“The state has an equal interest in the education of children.”
—German Federal Constitutional Court, Konrad, 2003
“The child is not the mere creature of the state.”
—United States Supreme Court, Pierce v. Society of Sisters, 1925
The German high court believes that children belong to the state. But the United States Supreme Court affirms that children are free individuals under the care and tutelage of their parents. Which is it?
Europe’s highest human rights tribunal and pseudo-supreme court, the European Court of Human Rights (ECHR), has been going down the German road for several decades—even as most European countries have recognized the right of parents to home educate their children as a right worth protecting. HSLDA and ADF International are making an attempt to turn the court around.
In April, the two organizations along with German attorneys filed two applications with the ECHR, alleging that German authorities have violated numerous protected human rights of the Wunderlich and Schaum families by not allowing them to educate their children at home. The Wunderlichs’ application additionally claims that Germany interfered with their right to free movement and family integrity by preventing them from leaving the country with their children.
We hope that these applications will lead to a change in direction for the court. However, it can take years for the Strasbourg-based court to review applications, since it receives tens of thousands each year.
Hope for Improvement
Roger Kiska, senior counsel for ADF International, was guardedly optimistic.
“We included arguments that we think are compelling,” Kiska says. “The court has so far been unwilling to recognize home education, and we think the fact that more and more countries are recognizing home education might give the court an opportunity to re-evaluate its position. The Wunderlichs have been treated terribly by the local authorities in Germany, and in large part because the German higher courts have allowed it.”
Mike Donnelly, HSLDA’s Director of Global Outreach, said that so far the court has been on the wrong side. He sees home education as one aspect of the fundamental right of parents to direct the education and upbringing of their children. The notion that homeschooling threatens democracy is backwards.
“What really threatens democracy,” he said, “is the German authorities’ attempt to stamp out ‘parallel societies.’ A pluralistic democracy must accept families who have different ideas about how to educate their children. Home education has proven its value to the point that a complete ban ought to be an obvious violation of human rights. So no, we don’t plan to stop fighting for these families.”

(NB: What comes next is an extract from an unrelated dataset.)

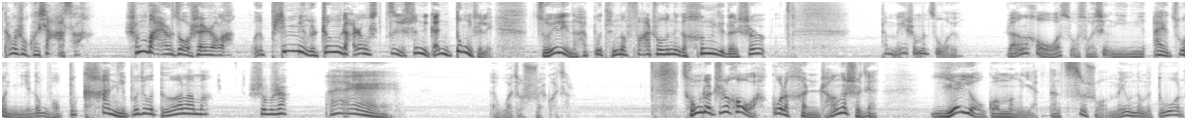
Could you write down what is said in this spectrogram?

The Schaum parents were criminally convicted for not sending their children to school, and they have been fighting these convictions for years. Their most recent appeal to the German Federal Constitutional Court, decided in November 2014, felt like déjà vu of a similar case (Konrad) that eventually ended in the ECHR. The court’s 2006 ruling stated that Germany was allowed to ban homeschooling because the ban didn’t violate parental rights—and because education was a state function anyway.
“Now, the German court uses the ideas it advanced in Konrad about homeschooling and ‘parallel societies’ to allow for this kind of harsh treatment of families,” explained Donnelly. “I understand the court’s reluctance to get ahead of the federal states on matters of education, but to rule that the state has an interest equal to that of the parents in raising children is a huge and unnecessary blunder. The homeschooling movement in Germany is small, so they don’t have the kind of political clout that American homeschoolers do to preserve and protect this freedom. We hope these court battles will get the attention of German statesmen and prompt them to recognize the need for legislative reform.”
Dirk Wunderlich also hopes for policy change: “We are Germans. Why should we have to leave our home in order to do home education?” he wonders.
In spite of these cases and dozens of others, homeschooling is growing in Germany. Recent years have shown perceptible changes in German society, as media and law professors are beginning to soften their own previously hostile attitudes towards homeschooling. These are precursors to change in the law and the general attitude of society. Despite this progress, it may be fair to say that Germany is still 40 to 50 years behind the United States in tolerating home education. A positive ruling for the Wunderlichs and Schaums at the ECHR would pave the way for greater acceptance of German parents’ right to homeschool their children and impact support for home education worldwide